There was a panel discussion titled: “Women In Space,” that included three different women. Outside of that panel the only time I saw women on stage was in the role of moderator. (I did see the PR Kickstarter talk by Caitlyn O’Keefe, but that had to do with marketing, social media and PR, not space science directly.) They were there in the audience however; and they did ask a number of thoughtful questions. I will say this, briefly, women need to be present on panels about other topics besides “Women in Space” in equal numbers that they are represented in the industry, at least. I don’t think it is effective to separate an already marginalized group, because as it turns out, in real life, women are simply part of multimember teams and organizations working on developing the space industry. They are figuring out how to mine asteroids. Why weren’t they talking about mining asteroids? They are trying to design, build, and fund a lunar base. How come they weren’t talking about that work?

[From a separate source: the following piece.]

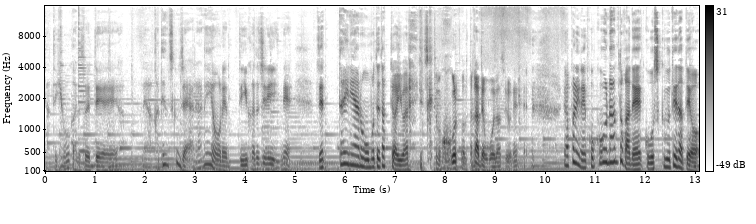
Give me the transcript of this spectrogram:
だって評価でそうやって、ね、赤点つくんじゃやらねえよ俺っていう形にね絶対にあの表立っては言わないですけども心の中で思いますよね。やっぱりね、ここをなんとかね、こう救う手立てを、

The space industry needs to be more inclusive of all different types of people in order to be successful and relevant into the future. If young people, minorities, and women can’t see themselves working in the industry because there are few similar role models, who will take the baton from the aging Apollo generation managers?

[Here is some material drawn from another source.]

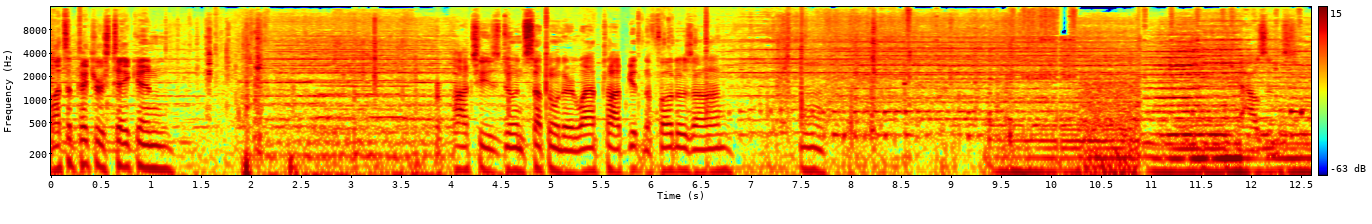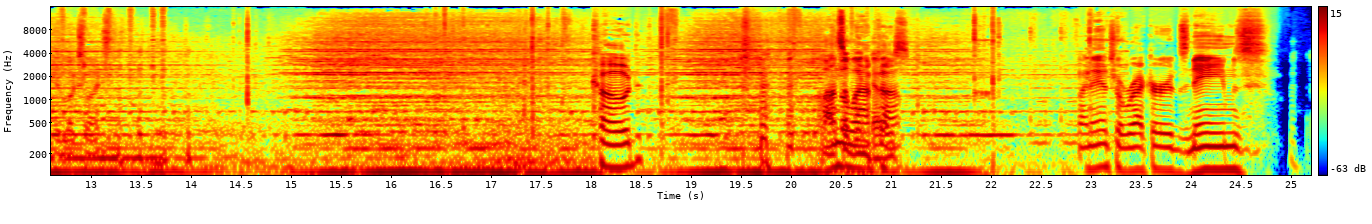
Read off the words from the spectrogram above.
Lots of pictures taken. Rapace's doing something with her laptop, getting the photos on. Thousands, it looks like. Code on the laptop. Financial records, names.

Technology at the Conference – At a technology based conference technology should work.
There is no doubt about it, we are entering a world which is heavily reliant on technology solutions to bring people together even when geography does not allow it. Several of the sessions I attended were delivered via Skype, however the hotel provided wi-fi did not support the bandwidth required to effectively host a Skype video conference. It is typical of hotel wi-fi to be subpar but it should not be acceptable as it delays and foreshortens the time to learn and connect between attendees and presenters. In addition to Skype issues, I was unable to tweet about the event as cell service in the hotel was very poor and the hotel wi-fi credentials for attendees were not widely posted. I also did not take many photos at the event (hence lack of photos here) because I couldn’t post about it right away.
In addition to the subpar wi-fi it should be understood that much of the time people travel a long way to a professional conference for the personal experience gained through face-to-face interactions at the event. Presenting at a conference via Skype should be a rare occurrence and done only when absolutely necessary.
Structure of the Conference Itself – How many tracks makes sense?
The conference was separated into numerous tracks of information which shifted from day to day. Although I found the content of each talk I attended compelling, it was somewhat confusing to navigate and decide which talk I would most want to attend at any given time. I felt the tracks could have been more clearly defined and some could have been combined to create a more clear delineation of topics for attendees to choose from. I also felt that the number of tracks at any given time divided the attendee base into groups that were on the small side. Small groups at conferences sometimes don’t generate the excitement, interest, and questions that slightly larger groups do with ease. The single track of the Starship Congress for an event of its size was ideal, especially for the morning sessions. I don’t think the ISDC would have been optimal with a single track. Three of four, as opposed to six or seven, would have created more opportunities to people to meet and commingle with like minded professionals in a somewhat personal atmosphere more successfully, in my opinion.